The child within us just wants to play in the time we have left. We don’t want to take care of a large house, or dust and vacuum unused rooms. We don’t want to move mountains of dishes and glassware from cupboard to the table to entertain. We just want to live with the freedom we once had in our childhood where all we really had was our little room with our comfy bed within a little house and family to love us. How did we come to feel we needed so much more, only to discover we didn’t need it after all?
My husband and I are discussing our future and how we want to live it. We made a list of other places to live and slowly crossed off each possibility until we realized that after 20 years of living here, THIS is home! Home may not always be this particular house, but it is certainly this area where we are familiar with our church, friends, Dr., Dentist, library, post office, shops, and restaurants. Recently, driving back home from a visit to our daughters place, we felt the usual sense of “coming home” as we approached the rolling hills and views of Lake Travis in the Hill Country of Texas.

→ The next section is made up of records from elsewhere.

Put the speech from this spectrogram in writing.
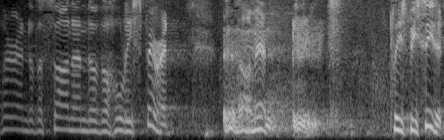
Father, and of the Son, and of the Holy Spirit. Amen. Please be seated.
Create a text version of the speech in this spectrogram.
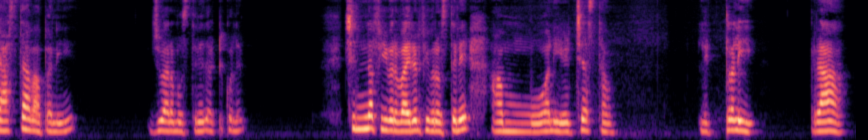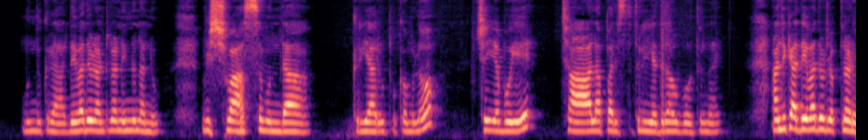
చేస్తావా పని? జ్వరం వస్తేనే తట్టుకోలేం. చిన్న ఫీవర్ వైరల్ ఫీవర్ వస్తేనే అమ్మో అని ఏడ్చేస్తాం. లిటరలీ రా ముందుకు రా. దేవాదేవుడు అంటున్నా నిన్ను నన్ను. విశ్వాసం ఉందా క్రియారూపకంలో చేయబోయే చాలా పరిస్థితులు ఎదురవబోతున్నాయి అందుకే ఆ దేవాదేవుడు చెప్తున్నాడు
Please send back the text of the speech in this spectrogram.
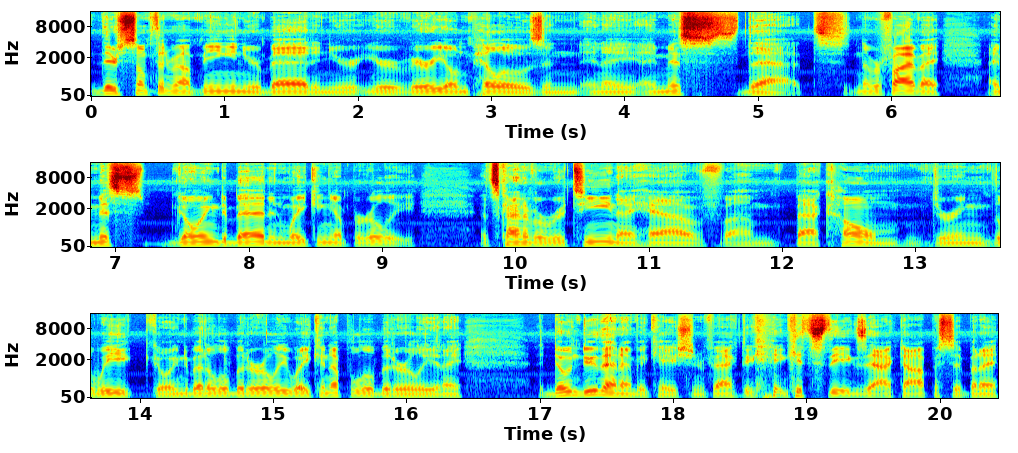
there's something about being in your bed and your your very own pillows and and I, I miss that. Number five I I miss going to bed and waking up early. It's kind of a routine I have um, back home during the week going to bed a little bit early waking up a little bit early and I don't do that on vacation. In fact it gets the exact opposite but I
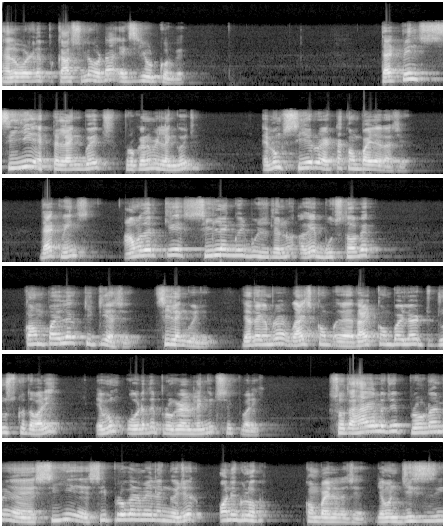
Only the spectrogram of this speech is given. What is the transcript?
হ্যালো ওয়ার্ল্ডের কাজ ছিল, ওটা এক্সিকিউট করবে। দ্যাট মিনস সি একটা ল্যাঙ্গুয়েজ প্রোগ্রামিং ল্যাঙ্গুয়েজ এবং সি এরও একটা কম্পাইলার আছে। দ্যাট মিনস আমাদেরকে সি ল্যাঙ্গুয়েজ বুঝতে জন্য আগে বুঝতে হবে কম্পাইলার কী কী আছে সি ল্যাঙ্গুয়েজে যাতে আমরা রাইট রাইট কম্পাইলার চুজ করতে পারি এবং ওইটাতে প্রোগ্রামিং ল্যাঙ্গুয়েজ শিখতে পারি। সো দেখা গেল যে প্রোগ্রামিং সি সি প্রোগ্রামিং ল্যাঙ্গুয়েজের অনেকগুলো কম্পাইলার আছে, যেমন জিসিসি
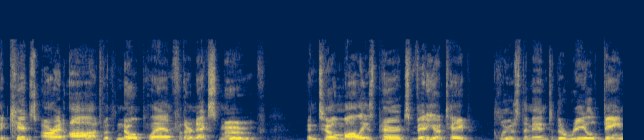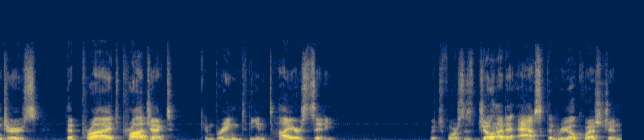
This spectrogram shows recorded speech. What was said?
The kids are at odds with no plan for their next move until Molly's parents' videotape clues them into the real dangers that Pride's project can bring to the entire city. Which forces Jonah to ask the real question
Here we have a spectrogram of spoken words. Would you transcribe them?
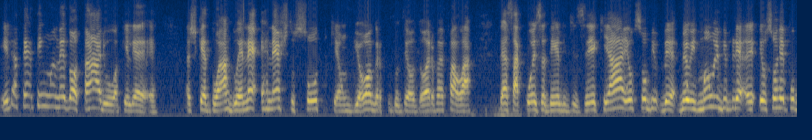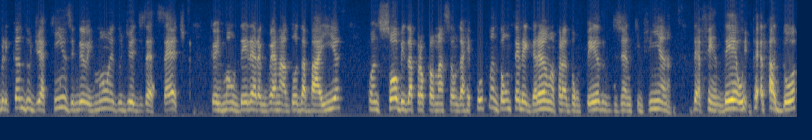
Ele até tem um anedotário, aquele, é, é acho que é Eduardo Ernesto Souto, que é um biógrafo do Deodoro, vai falar dessa coisa dele dizer que ah, eu sou meu irmão é biblia, eu sou republicano do dia 15, meu irmão é do dia 17, porque o irmão dele era governador da Bahia, quando soube da proclamação da República, mandou um telegrama para Dom Pedro dizendo que vinha defender o imperador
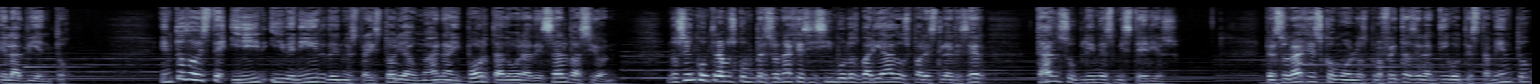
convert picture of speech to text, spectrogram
el adviento. En todo este ir y venir de nuestra historia humana y portadora de salvación, nos encontramos con personajes y símbolos variados para esclarecer tan sublimes misterios. Personajes como los profetas del Antiguo Testamento,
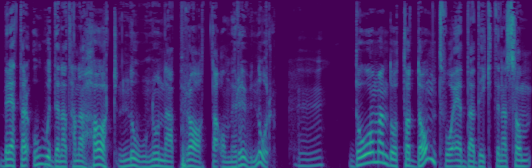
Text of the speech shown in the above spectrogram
berättar Oden att han har hört nornorna prata om runor. Mm. Då man då tar de två Edda-dikterna som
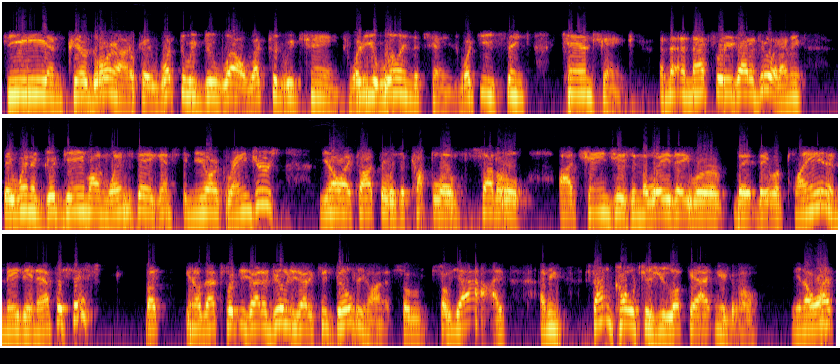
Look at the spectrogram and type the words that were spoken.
he and Pierre Dorion. Okay, what do we do well? What could we change? What are you willing to change? What do you think can change? And th- and that's where you got to do it. I mean, they win a good game on Wednesday against the New York Rangers. You know, I thought there was a couple of subtle uh, changes in the way they were they, they were playing and maybe an emphasis you know that's what you got to do, and you got to keep building on it. So so yeah, I I mean some coaches you look at and you go, you know what,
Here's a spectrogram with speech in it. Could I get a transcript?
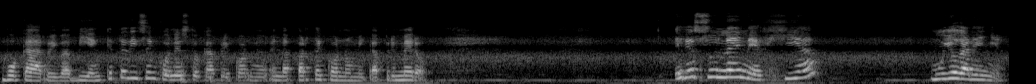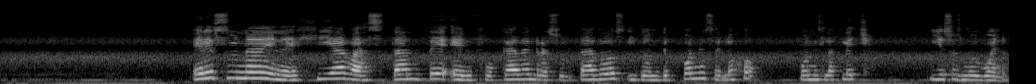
boca arriba. Bien, ¿qué te dicen con esto Capricornio en la parte económica? Primero, eres una energía muy hogareña Eres una energía bastante enfocada en resultados y donde pones el ojo, pones la flecha. Y eso es muy bueno.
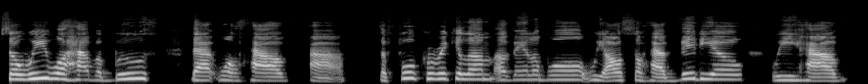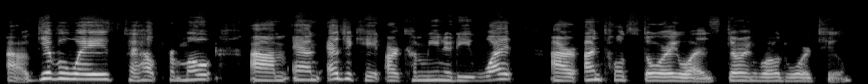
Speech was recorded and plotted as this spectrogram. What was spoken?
So we will have a booth that will have uh, the full curriculum available. We also have video. We have uh, giveaways to help promote um, and educate our community what our untold story was during World War II.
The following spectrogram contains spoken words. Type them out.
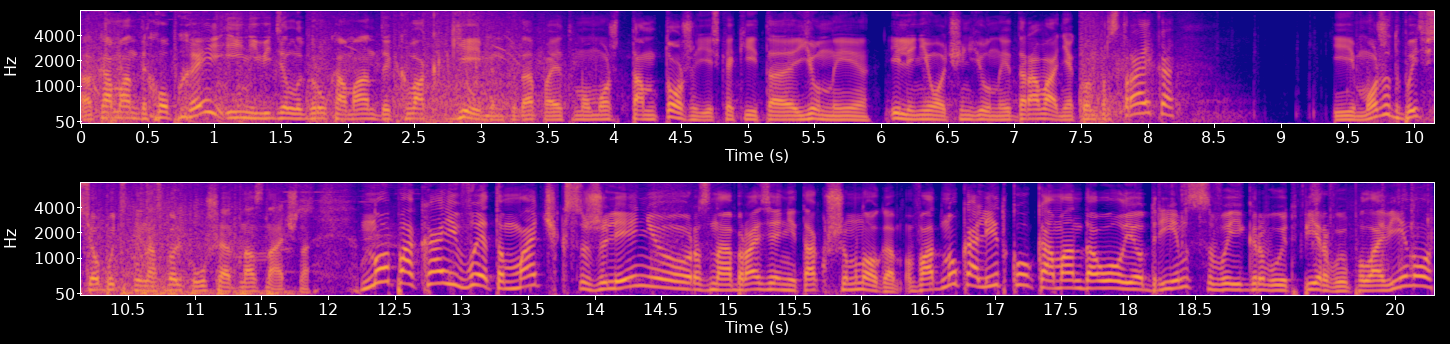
э, команды Hope Hey и не видел игру команды Quack Gaming, да, поэтому, может, там тоже есть какие-то юные или не очень юные дарования Counter-Strike. И, может быть, все будет не настолько уж и однозначно. Но пока и в этом матче, к сожалению, разнообразия не так уж и много. В одну калитку команда All Your Dreams выигрывают первую половину,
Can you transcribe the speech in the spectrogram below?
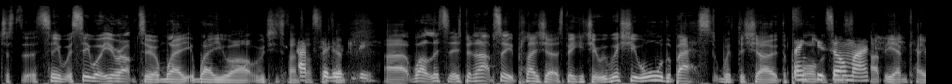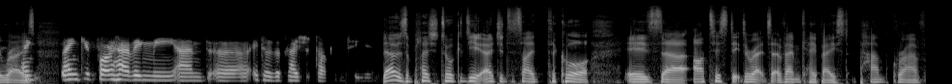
just see see what you're up to and where where you are, which is fantastic. Absolutely. uh, well, listen, it's been an absolute pleasure speaking to you. We wish you all the best with the show. The thank you so much at the MK Rose. Thank, thank you for having me, and uh, it was a pleasure talking to you. No, it was a pleasure talking to you. Urja Desai Thakore is uh, artistic director of MK based Pagrav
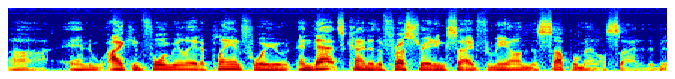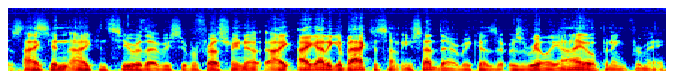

At the end of the day, all any human being really needs are creature comforts….food when we are hungry, water when we are thirsty, a bed when we are tired, a fan when we are hot, a blanket when we are cold, and the love of family. It is the love that makes us all want to continue our earthly journey, for without it we cannot exist.
Jesus said, “Come to me as little children” and the reason for this is so obvious. Small children have small desires…and an acceptance of life as it is. Big children have bigger desires and lots of questions and so it goes. The quote “less is more” is truer than true, provided you have enough to sustain yourself, and provided that you are loved by at least one special someone in this world. Love is the ultimate nourishment, for without it our spirit would die.
O.k….my child within is making a lot of noise about wanting to go outside. It is a beautiful day here in Austin, Texas and I have big plans to sit under our giant oak tree swinging in our new rope swing.
(Above is a picture of me as a young mother holding two of my dreams in my arms)